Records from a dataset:
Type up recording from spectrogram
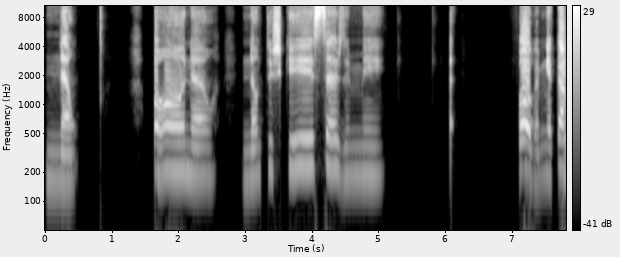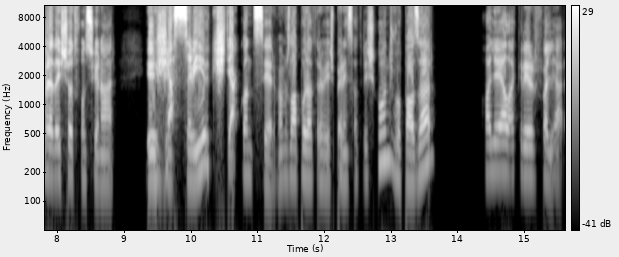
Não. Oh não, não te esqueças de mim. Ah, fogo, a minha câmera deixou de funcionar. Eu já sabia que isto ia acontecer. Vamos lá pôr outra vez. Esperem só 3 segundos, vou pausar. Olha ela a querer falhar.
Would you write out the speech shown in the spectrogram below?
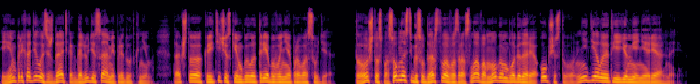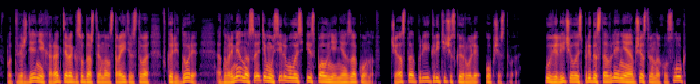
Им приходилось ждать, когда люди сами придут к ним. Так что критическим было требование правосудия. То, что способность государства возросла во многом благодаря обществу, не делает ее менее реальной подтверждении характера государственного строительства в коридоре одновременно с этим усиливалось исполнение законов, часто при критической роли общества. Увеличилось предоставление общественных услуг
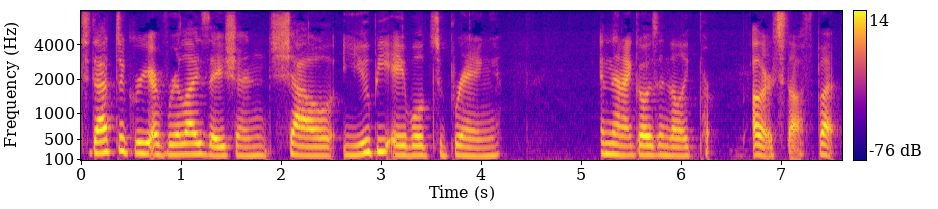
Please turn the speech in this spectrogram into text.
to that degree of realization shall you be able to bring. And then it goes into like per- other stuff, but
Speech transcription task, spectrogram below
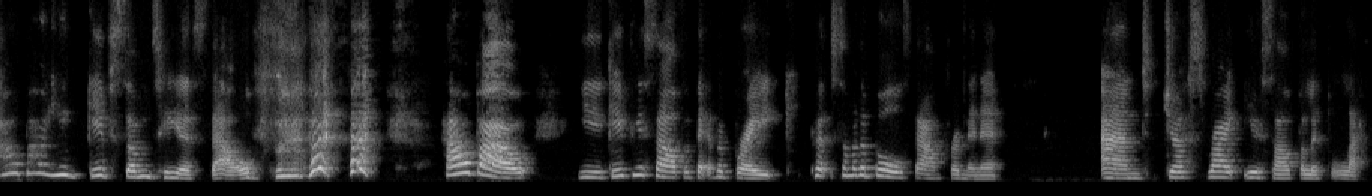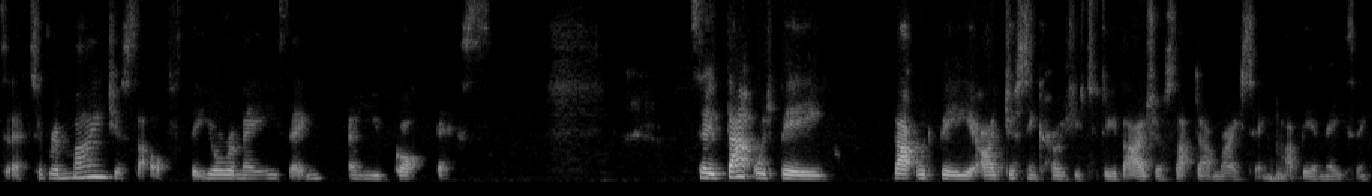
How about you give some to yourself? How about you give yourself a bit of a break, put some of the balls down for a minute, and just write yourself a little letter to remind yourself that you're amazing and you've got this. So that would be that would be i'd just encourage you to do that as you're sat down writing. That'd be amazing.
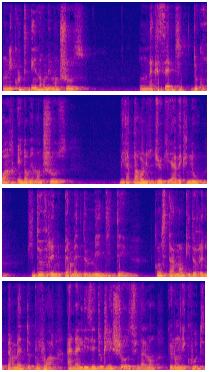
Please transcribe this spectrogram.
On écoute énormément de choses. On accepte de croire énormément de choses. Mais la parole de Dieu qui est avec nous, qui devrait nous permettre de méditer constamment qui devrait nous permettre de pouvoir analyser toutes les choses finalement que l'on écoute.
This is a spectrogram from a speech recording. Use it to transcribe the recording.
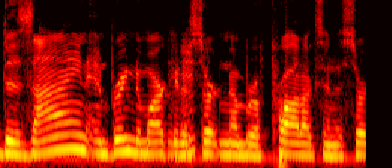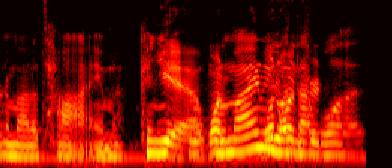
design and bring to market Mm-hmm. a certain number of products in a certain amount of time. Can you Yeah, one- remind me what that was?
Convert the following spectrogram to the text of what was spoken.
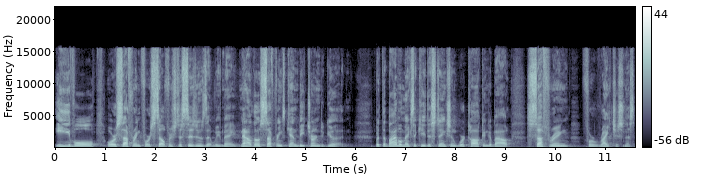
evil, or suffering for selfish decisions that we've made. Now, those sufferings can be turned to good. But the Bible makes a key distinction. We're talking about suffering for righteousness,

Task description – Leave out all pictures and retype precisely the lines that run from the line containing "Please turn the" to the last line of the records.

Solution for this problem –
Please turn the speech in this spectrogram into text.
to that degree of realization shall you be able to bring. And then it goes into like per- other stuff, but
Speech transcription task, spectrogram below
How about you give some to yourself? How about you give yourself a bit of a break, put some of the balls down for a minute, and just write yourself a little letter to remind yourself that you're amazing and you've got this. So that would be that would be i'd just encourage you to do that as you're sat down writing. That'd be amazing.
Please transcribe this spectrogram.
On écoute énormément de choses. On accepte de croire énormément de choses. Mais la parole de Dieu qui est avec nous, qui devrait nous permettre de méditer constamment qui devrait nous permettre de pouvoir analyser toutes les choses finalement que l'on écoute.
This is a spectrogram from a speech recording. Use it to transcribe the recording.
design and bring to market Mm-hmm. a certain number of products in a certain amount of time. Can you Yeah, one- remind me what that was?
Convert the following spectrogram to the text of what was spoken.
evil, or suffering for selfish decisions that we've made. Now, those sufferings can be turned to good. But the Bible makes a key distinction. We're talking about suffering for righteousness,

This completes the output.